As I reflect back on the last few years, I can't help but marvel at this journey. I've learned that parents should trust their gut instincts about their children. If you suspect that something is wrong, something probably is wrong. I've also learned that trying to explain abnormalities/issues away as "just who they are" as a coping mechanism can sometimes just be denial. And finally, I've learned that just because my child has issues that need addressing, I don't need to internalize it, ignore it and pretend it's not there, make it a personal reflection of myself, or assume it has anything to do with her intelligence level.
More importantly, I've learned that neuropsychological issues are a genetic issue. My daughter was born with a beautifully-different brain -- as so many have (1 in 10 "they" say). She is not defective. She is just different. I will not fault her for being born with an underdeveloped pre-frontal lobe in her cerebral cortex, than I would with any other health disorder or disease like asthma or allergies.
I choose to fight for her health and wholeness. For a healthy self-esteem...that she would not feel "stupid" and "dumb" because reading is such a challenging chore that leaves us all exhausted and upset. I choose to help her moderate her impulsiveness and help her to not say or do things that will bring her or others pain.
I choose to look ADHD in the face and declare that it will not consume my beautiful daughter or her family.

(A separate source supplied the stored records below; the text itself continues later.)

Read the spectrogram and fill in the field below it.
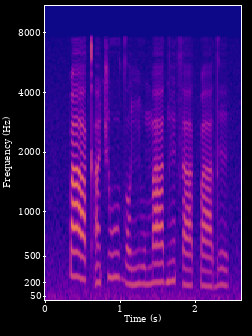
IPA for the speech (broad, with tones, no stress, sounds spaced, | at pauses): k͡p aː˦˨ kʼ ã˨ t͡ʃ uː˦ d ɔ˨ ɲ u˨ m aː˦ d ĩ˦ s aː˨ k͡p aː˨ d ɪ˦˨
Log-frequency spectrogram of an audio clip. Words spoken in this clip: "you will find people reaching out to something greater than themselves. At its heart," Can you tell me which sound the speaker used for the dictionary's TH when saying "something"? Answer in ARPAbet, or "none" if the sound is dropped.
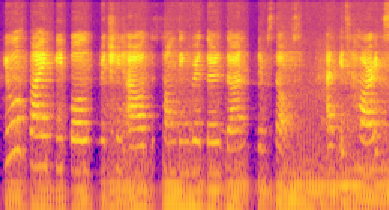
T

We will prevail.
And while it's not an easy journey, it's a worthy one.